The most common elbow complaint is probably tennis elbow otherwise known as lateral epicondylitis because it is inflammation around the outside of the elbow. Medial epicondylitis, inflammation around the inner part of the elbow is more commonly known as golfer’s elbow. Both conditions are caused by the overuse (RSI) of the muscles of the forearm. Depending on which muscles are being overused will determine which side of the elbow becomes inflamed. The other main area to look for as a cause of elbow pain is the neck. Nerve irritation in the neck can cause pain anywhere along the arms, see the neck pain page (nerve pain section) for more details.
The standard advice for tennis or golfer’s elbow is to rest it, ice it and take anti-inflammatories. However more recent research suggests that resting inflamed tendons is not actually the best way to recover. Without treatment it can take 12-18 months to recover. The pain will subside if you rest them but it will likely quickly start up again if you go back to the previous activities that caused the overuse as you will not have repaired the damage done.
As far as rest goes you do however need to reduce or temporarily avoid the aggravating activities if you want a quick recovery but you should not stop using the elbow all together. Ice for 10 minutes at a time will help reduce inflammation and therefore pain but it must be combined with appropriate stretching exercises/manual therapy to gain complete recovery. If you need to use anti-inflammatories for pain relief try using the creams/gels instead of taking tablets as there will be less severe side effects.
What can we do for you? As mentioned above manual therapy can help speed up recovery time by reducing the muscle tightness that has accrued over time causing the tendon to become inflamed. Soft tissue therapies like trigger point therapy and stripping massage to the tight forearm (& sometimes upper arm) muscles will reduce the load on the tendon. Reducing the fascial tension on the arm/neck will also help so IASTM and manipulation or mobilisation of the thoracic spine has been shown to be helpful. The most important exercises are eccentric stretches, these are described below but they are complicated and if done wrong can exacerbate the problem so performing them under supervision from a qualified therapist will likely lead to a better outcome. Kinesiotaping like rock tape can help to maintain the benefits of massage post treatment.
What can you do for yourself? Avoid/reduce aggravating activities, often tendonitis like this occurs because of a significant increase in usage of muscles compared to your normal amount. Ice for 10 minutes at a time a few times per day. Do at least one session per day of eccentric stretching exercises as described below.
What does the evidence say? Injections, surgery and extracorporeal shockwave therapy do not appear to be very effective especially when compared to manual therapy and eccentric stretching. NICE has not published a full report on tennis or golfer’s elbow treatment although they do discuss the lack of evidence for effectiveness of extracorporeal shockwave therapy. The evidence for manual therapy & exercise is included in the “what can we do for you” section above.

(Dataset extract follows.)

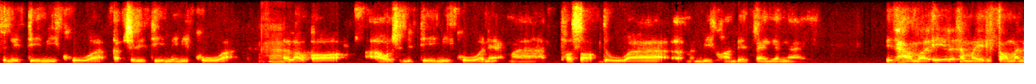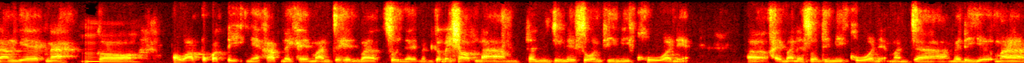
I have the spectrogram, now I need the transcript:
ชนิดที่มีขั้วกับชนิดที่ไม่มีขั้วแล้วเราก็เอาชนิดที่มีขั้วเนี่ยมาทดสอบดูว่ามันมีความเปลี่ยนแปลงยังไง ที่ถามว่าเอ๊ะแล้วทำไมต้องมานั่งแยกนะ ก็เพราะว่าปกติเนี่ยครับในไขมันจะเห็นว่าส่วนใหญ่มันก็ไม่ชอบน้ำฉะนั้นจริงๆในส่วนที่มีขั้วเนี่ย ไขมันในส่วนที่มีขั้วเนี่ยมันจะไม่ได้เยอะมาก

Eccentric stretching exercises: When a muscle shortens as it contracts it is termed a concentric contraction. Muscles can also lengthen as they contract leading to a controlled descent/stretching of the joint in question, this is termed eccentric muscle contraction. Eccentric muscle contractions not only stretch the muscle but also the tendon helping to restore normal resting muscle and tendon length with fewer “knots”. If performed correctly they can help you recover from tendonitis within 4-6 weeks.
A greater stretch will be achieved with greater resistance although the weight used must not be too heavy. Begin by resting your forearm on a table or similar flat surface with the wrist hanging over the edge. With a weight held in the hand of the affected arm it is vital that you use the other hand to shorten the muscle by lifting the hand with the weight in it, only using the tight muscles to control the lengthening phase of the movement.
If the pain is on the outside of the elbow (tennis elbow) then have the palm face down and use the other hand to lift your wrist up into an extended position.
Slowly lower the weight with your affected forearm muscles and repeat the process by using your other hand to lift the weight/hand back to the start position again. Do NOT use your affected forearm muscles to lift the weight back to the start position. For pain on the inside of the elbow (Golfer’s elbow) just do the same thing but starting with the palm face up instead of face down so the movement is eccentric wrist flexion instead.